Work required ▸
Exact copy required. Repeat the records, but keep the pictures out.

Source data ▸
►
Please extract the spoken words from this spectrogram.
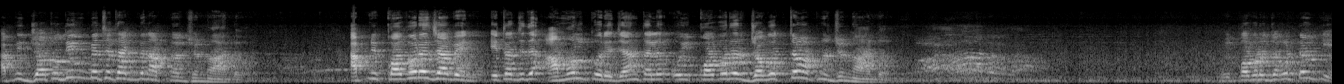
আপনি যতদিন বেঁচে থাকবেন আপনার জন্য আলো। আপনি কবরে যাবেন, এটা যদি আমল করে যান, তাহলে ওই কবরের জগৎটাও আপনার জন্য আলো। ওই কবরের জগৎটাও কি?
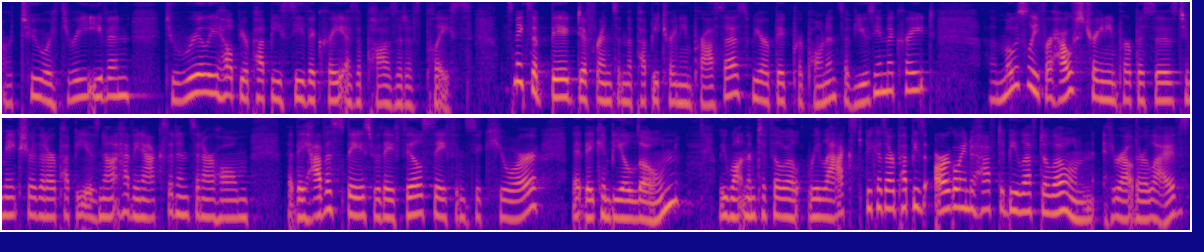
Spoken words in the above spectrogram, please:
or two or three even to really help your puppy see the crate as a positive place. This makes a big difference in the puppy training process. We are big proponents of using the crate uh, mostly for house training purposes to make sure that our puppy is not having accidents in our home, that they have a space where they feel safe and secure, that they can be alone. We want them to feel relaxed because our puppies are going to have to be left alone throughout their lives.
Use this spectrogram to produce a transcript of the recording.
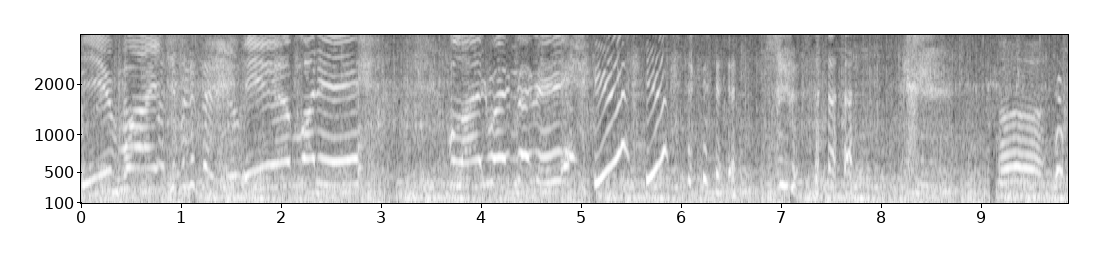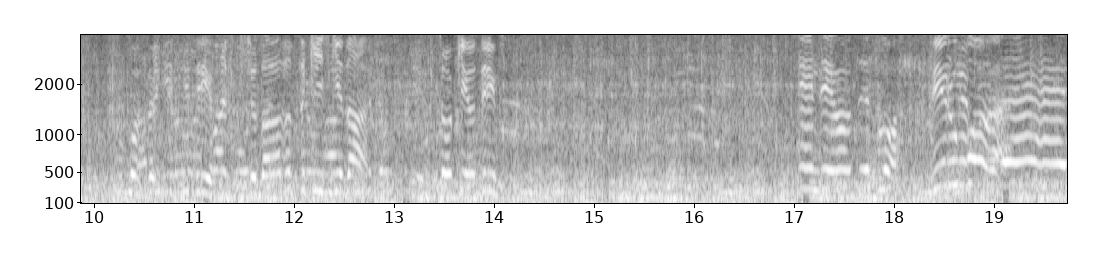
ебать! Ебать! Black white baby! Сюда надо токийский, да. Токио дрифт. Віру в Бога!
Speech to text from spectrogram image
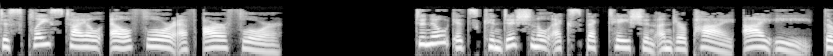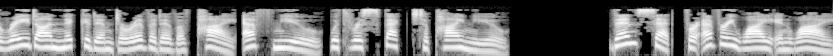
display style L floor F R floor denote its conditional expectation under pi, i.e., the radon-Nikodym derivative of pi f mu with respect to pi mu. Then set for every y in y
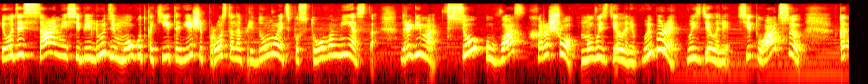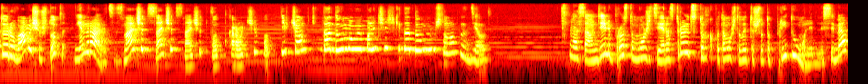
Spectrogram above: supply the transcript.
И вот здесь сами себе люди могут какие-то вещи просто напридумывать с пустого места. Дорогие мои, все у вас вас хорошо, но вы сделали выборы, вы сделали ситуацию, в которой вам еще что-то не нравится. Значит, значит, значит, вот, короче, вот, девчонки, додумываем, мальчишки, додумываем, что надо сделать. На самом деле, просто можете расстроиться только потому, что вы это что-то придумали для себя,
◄
Solved exercise ▸
Please extract the spoken words from this spectrogram.
আপনি যতদিন বেঁচে থাকবেন আপনার জন্য আলো। আপনি কবরে যাবেন, এটা যদি আমল করে যান, তাহলে ওই কবরের জগৎটাও আপনার জন্য আলো। ওই কবরের জগৎটাও কি?
Spoken words in the above spectrogram, please:
or two or three even to really help your puppy see the crate as a positive place. This makes a big difference in the puppy training process. We are big proponents of using the crate uh, mostly for house training purposes to make sure that our puppy is not having accidents in our home, that they have a space where they feel safe and secure, that they can be alone. We want them to feel relaxed because our puppies are going to have to be left alone throughout their lives.
Use this spectrogram to produce a transcript of the recording.
ебать! Ебать! Black white baby! Сюда надо токийский, да. Токио дрифт. Віру в Бога!
Speech to text from spectrogram image
display style L floor F R floor denote its conditional expectation under pi, i.e., the radon-Nikodym derivative of pi f mu with respect to pi mu. Then set for every y in y
Spectrogram above: supply the transcript.
И вот здесь сами себе люди могут какие-то вещи просто напридумывать с пустого места. Дорогие мои, все у вас вас хорошо, но вы сделали выборы, вы сделали ситуацию, в которой вам еще что-то не нравится. Значит, значит, значит, вот, короче, вот, девчонки, додумываем, мальчишки, додумываем, что надо сделать. На самом деле, просто можете расстроиться только потому, что вы это что-то придумали для себя,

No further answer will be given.